Capcom's Mega Man Legacy Collection hits (again) today, finally looping both 3DS fans and digital-purchase-averse Xbox and Sony loyalists into the wonders of the landmark 8-bit game series.
Despite some minor visual glitches that have inspired some vehement criticism online, MMLC as a collection (as our resident Mega Man expert Nadia has declared) absolutely shames the more expansive but horribly made Mega Man Anniversary Collection from the PS2 era, especially for Nintendo fans. It also makes for much less of an eyesore than the 3DS Virtual Console versions of the Mega Man hexology, which suffer from the dark and smeary graphics that afflict NES Virtual Console on both Wii U and 3DS.
For my money, though, the version of MMLC to play isn't the 3DS release but rather PlayStation 4, despite some intermittent audio issues some players have experienced. This is entirely down to the horrible placement of the 3DS's D-pad, which sits at an awkward spot and makes my left hand cramp up in a matter of minutes for an intense action game like Mega Man. PS4's D-pad still doesn't offer the precision of playing Mega Man on original NES hardware, but it's the least-compromised of any option for playing these six games that doesn't involve shelling out about $1000 for modded equipments and crazy-expensive cartridges. Plus, on PS4, I can jump over to Ninja Senki DX when I get tired of yet another run through the Mega Man games. (It happens.)
I've been wanting to play Ninja Senki for a couple of years now, holding out for a console release... and, coincidentally enough, it arrives on PS4 and Vita today, right alongside its inspiration, the original Mega Man games. Ninja Senki's credits offer a "special thanks" mention to "INAFKING," which was long-time series producer Keiji Inafune's 8-bit pseudonym. Not that I've seen Ninja Senki's credits in person just yet; it's a ridiculously difficult game, and after beating my head against it for a few hours today I still haven't seen the credits roll.

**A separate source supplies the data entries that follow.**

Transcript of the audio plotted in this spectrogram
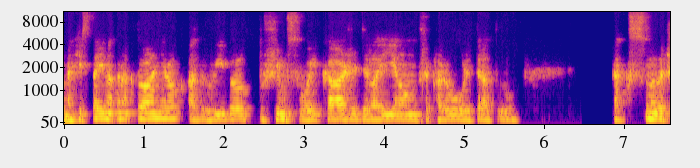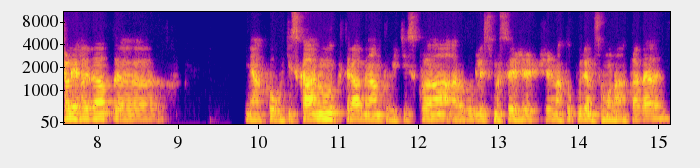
nechystají na ten aktuální rok a druhý byl, tuším, Svojka, že dělají jenom překladovou literaturu. Tak jsme začali hledat uh, nějakou tiskárnu, která by nám to vytiskla a rozhodli jsme se, že, že na to půjdeme samonákladem.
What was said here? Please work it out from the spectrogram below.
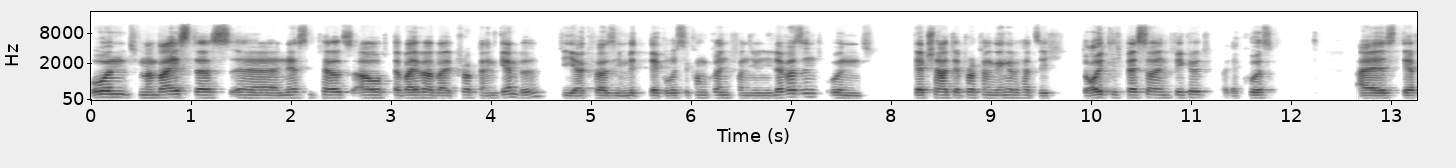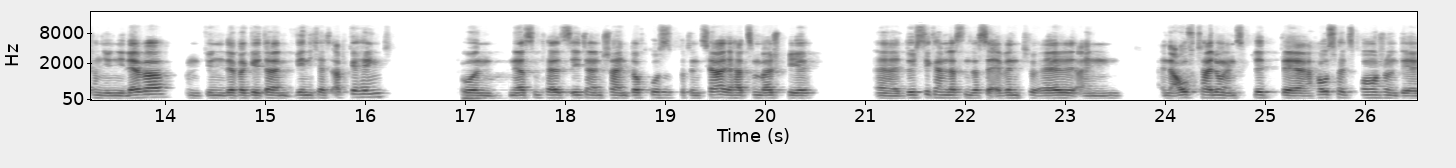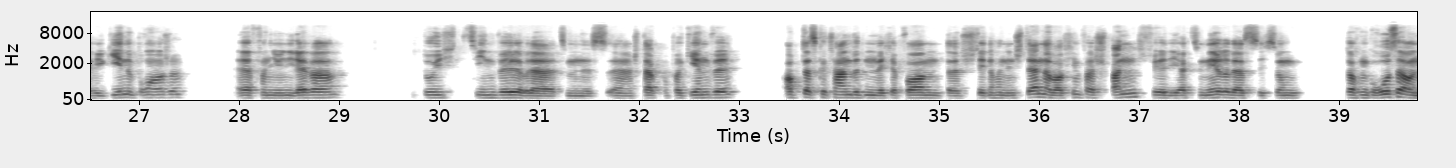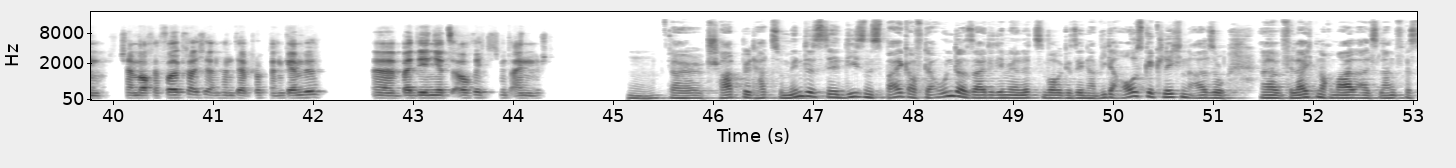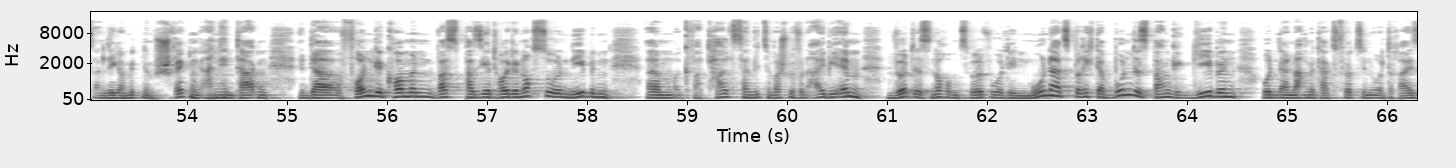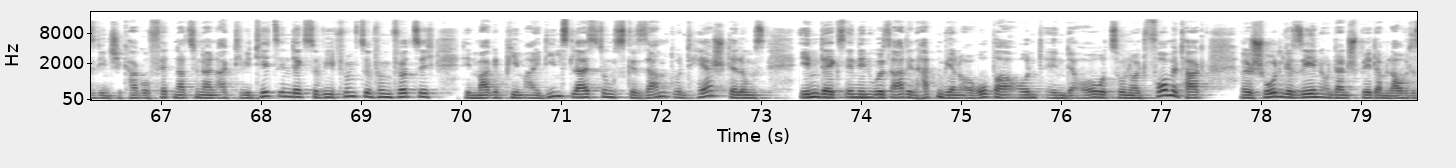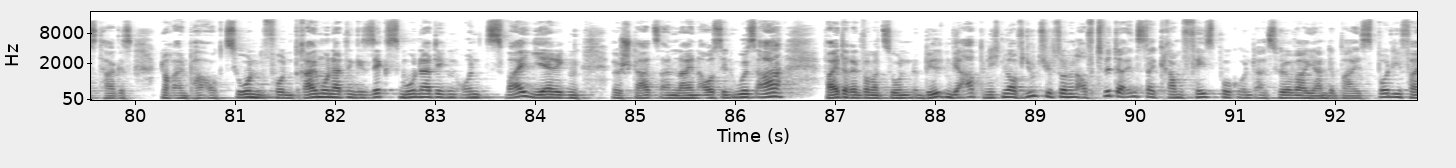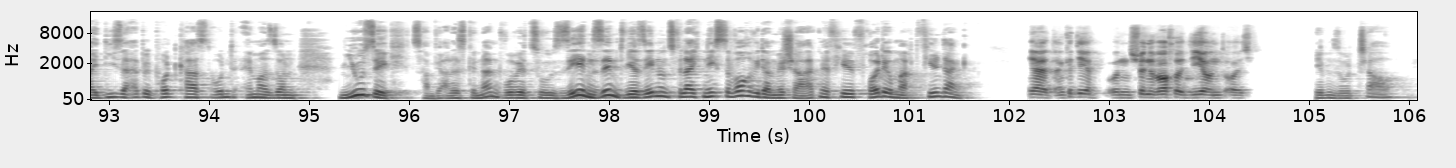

For the most part, Ninja Senki comes by its difficulty honestly. It feels a little cheap in a few areas — the bits where you're expected to skip along water are awful thanks to the clumsy control mechanism — but generally speaking it walks that tricky tightrope between fairness and frustration with thoughtful level design and some perfectly placed bad guys whose appearances are calculated to get the best of players for using their platform gaming instincts. Enemies tend to land or attack optimal platform spots, but at the same time Ninja Senki does a nice job of not being impossibly nasty about it — you're going to deal with foes when you make an easy jump, but a super difficult bit of platforming offers a little more leniency with enemy placement. It's rarely easy after the first stage, but it plays like the good kind of NES platformer rather than the crappy hateful ones.

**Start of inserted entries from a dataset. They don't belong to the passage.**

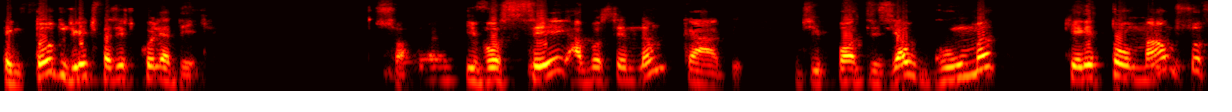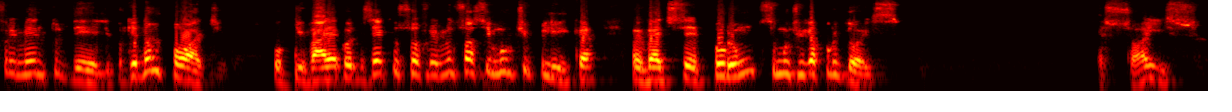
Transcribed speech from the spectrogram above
tem todo o direito de fazer a escolha dele. Só. E você, a você não cabe, de hipótese alguma, querer tomar o sofrimento dele, porque não pode. O que vai acontecer é que o sofrimento só se multiplica, ao invés de ser por um, se multiplica por dois. É só isso.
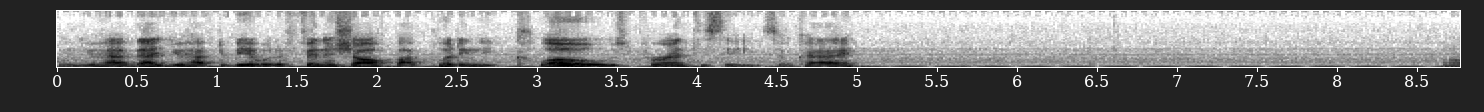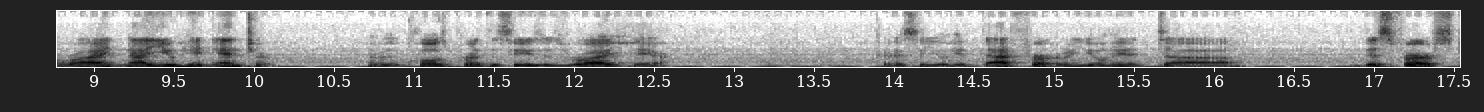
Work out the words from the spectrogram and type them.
when you have that, you have to be able to finish off by putting the closed parentheses, okay? Alright, now you hit enter. Remember the close parentheses is right there. Okay, so you'll hit that first. I mean, you'll hit uh, this first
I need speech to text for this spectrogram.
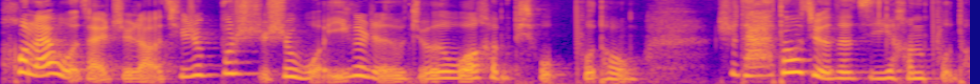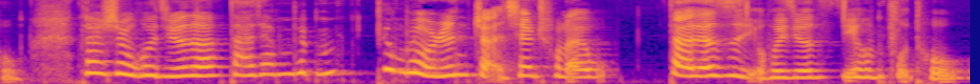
后来我才知道，其实不只是我一个人觉得我很普普通，是大家都觉得自己很普通。但是我会觉得大家没并没有人展现出来，大家自己会觉得自己很普通，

This is by deliberate design: Developer Tribute Games has built layers of challenge into Ninja Senki. If you want a decent challenge, you can play through the game on normal mode and brute force your way to the end. But you can also play on "hardcore" mode, taking an Ironman approach without access to saves or continues. And with either of these difficulty levels, you can aim for three different trophies per stage: One for taking no damage, one for killing every single enemy in the stage, and one for collecting every coin. The enemy-slaying "assassin" achievement is always the trickiest, because in many cases it forces you to go out of your way to destroy enemies before they can meander off-screen or, worse, plummet to their demise by hopping into a pit. You don't get credit for an enemy that dies from its own stupidity.
The collision detection in particular deserves praise — it plays a huge part in the game's playability. Protagonist Hayate tosses huge shuriken, and their wide hit boxes make firing at enemies while making little half-jumps more challenging than in the Mega Man games, where the hero shot tiny little pellets. It works the other direction, too: At one point I found myself standing on thin bamboo poles as an enemy drifting overhead dropped flames at me. Despite my tiny foothold, I still managed to scoot slightly to the side to let the flame land beside me without taking damage. Little moments like that help set Ninja Senki a notch above your usual 8-bit imitations.

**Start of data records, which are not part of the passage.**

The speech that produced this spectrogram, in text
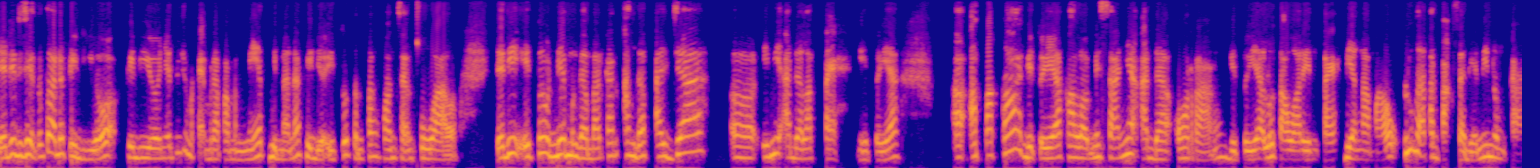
Jadi di situ tuh ada video, videonya itu cuma kayak berapa menit, di mana video itu tentang konsensual. Jadi itu dia menggambarkan anggap aja uh, ini adalah teh gitu ya apakah gitu ya kalau misalnya ada orang gitu ya lu tawarin teh dia nggak mau lu nggak akan paksa dia minum kan?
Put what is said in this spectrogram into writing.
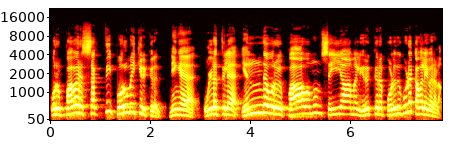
ஒரு பவர் சக்தி பொறுமைக்கு இருக்கிறது. நீங்க உள்ளத்துல எந்த ஒரு பாவமும் செய்யாமல் இருக்கிற பொழுது கூட கவலை வரலாம்.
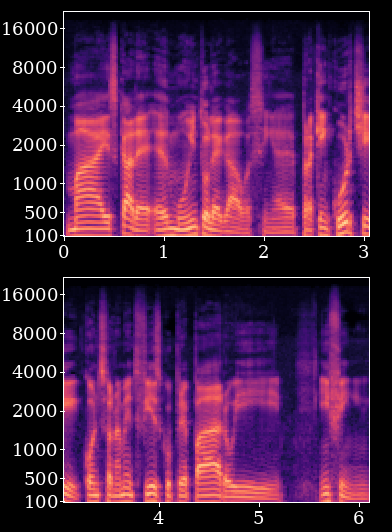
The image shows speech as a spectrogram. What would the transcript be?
Mas, cara, é, é, muito legal, assim. É, para quem curte condicionamento físico, preparo e enfim,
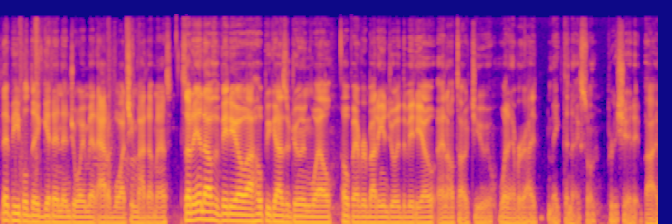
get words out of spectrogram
that people did get an enjoyment out of watching my dumbass. So to end off the video, I hope you guys are doing well. Hope everybody enjoyed the video, and I'll talk to you whenever I make the next one. Appreciate it. Bye.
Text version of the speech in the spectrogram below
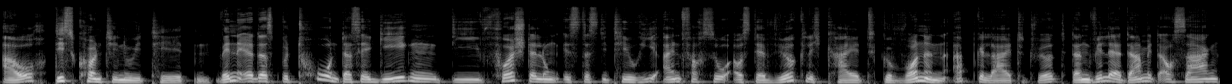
auch Diskontinuitäten. Wenn er das betont, dass er gegen die Vorstellung ist, dass die Theorie einfach so aus der Wirklichkeit gewonnen, abgeleitet wird, dann will er damit auch sagen,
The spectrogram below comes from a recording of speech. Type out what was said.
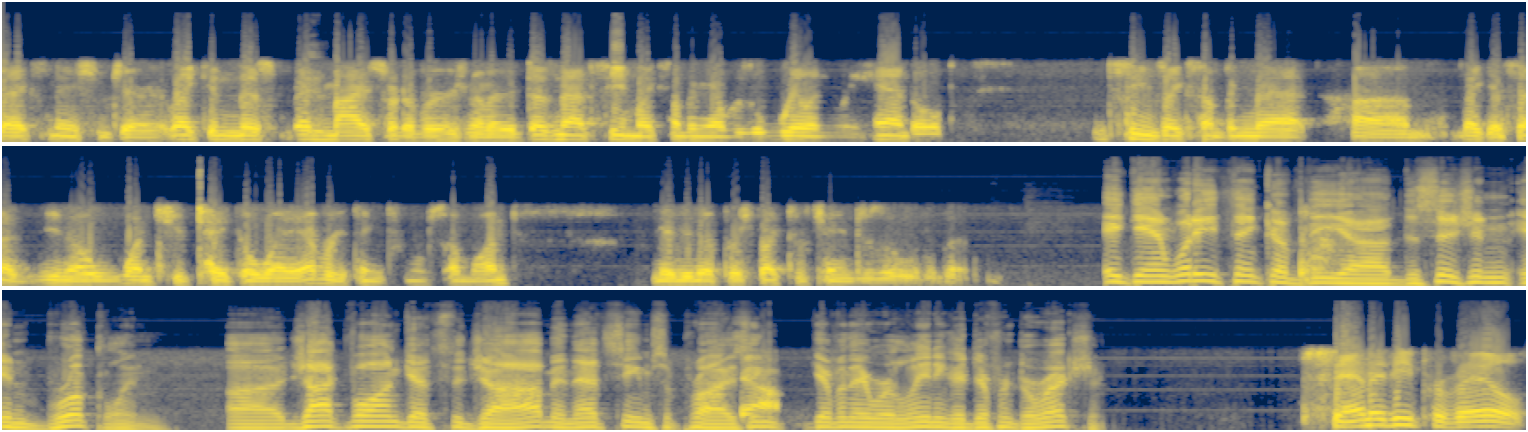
vaccination, Jared. Like in this, in my sort of version of it, it does not seem like something that was willingly handled. It seems like something that, um, like I said, you know, once you take away everything from someone, maybe their perspective changes a little bit. Hey, Dan, what do you think of the uh, decision in Brooklyn? Uh, Jacque Vaughn gets the job, and that seems surprising Yeah. given they were leaning a different direction. Sanity prevails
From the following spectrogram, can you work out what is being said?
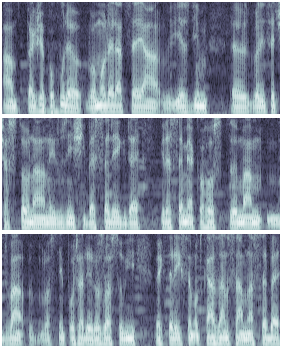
A takže pokud je o moderace, já jezdím e, velice často na nejrůznější besedy, kde, kde jsem jako host, mám dva vlastně pořady rozhlasový, ve kterých jsem odkázán sám na sebe,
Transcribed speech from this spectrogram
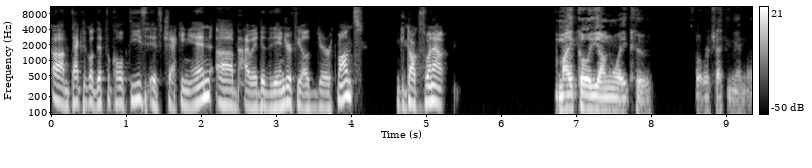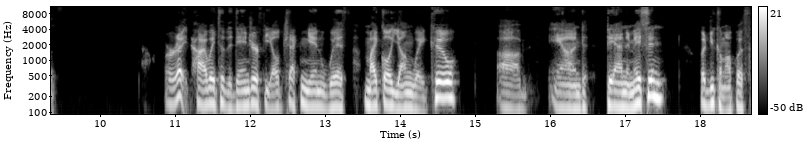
um, technical difficulties is checking in. Uh, highway to the danger field. Your response? You can talk this one out. Michael Younghoe Koo. That's what we're checking in with. All right, highway to the danger field. Checking in with Michael Younghoe Koo, um, and Dan and Mason. What did you come up with?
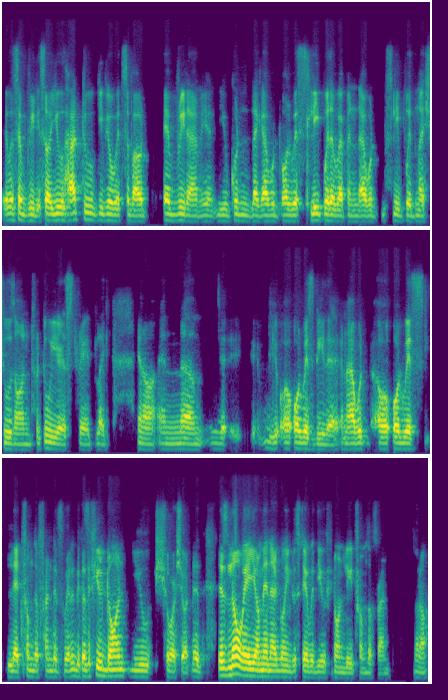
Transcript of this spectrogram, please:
It was a really so you had to keep your wits about every time. You, you couldn't like i would always sleep with a weapon. I would sleep with my shoes on for two years straight. Like you know and um, you always be there. And i would always lead from the front as well because if you don't you sure sure there's no way your men are going to stay with you if you don't lead from the front you know?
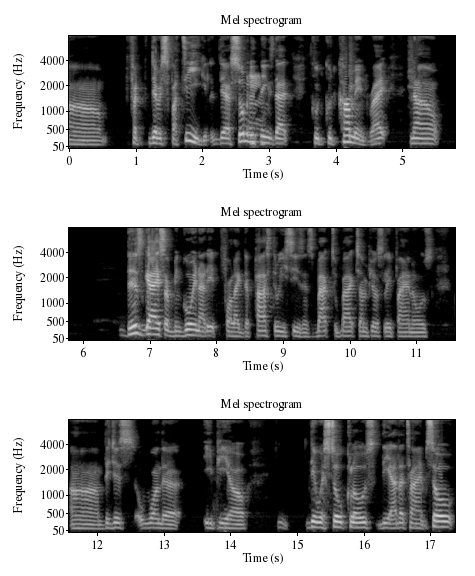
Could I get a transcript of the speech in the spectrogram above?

I can't see any scenario in which I have enough free time to ever try to complete a perfect playthrough of Ninja Senki DX, but I'll definitely keep flinging myself at its mercies until I see the credits for myself, at least. It's pretty rare to find a retro-style action game that manages to pose a challenge without being unreasonable about it. Ninja Senki pulls it off thanks to sharp level design and incredibly tight controls (water-skipping excepted). Sure, the game lacks the variety and depth of its inspiration, but when you need a break from Mega Man, you could do much worse than this sharp platformer.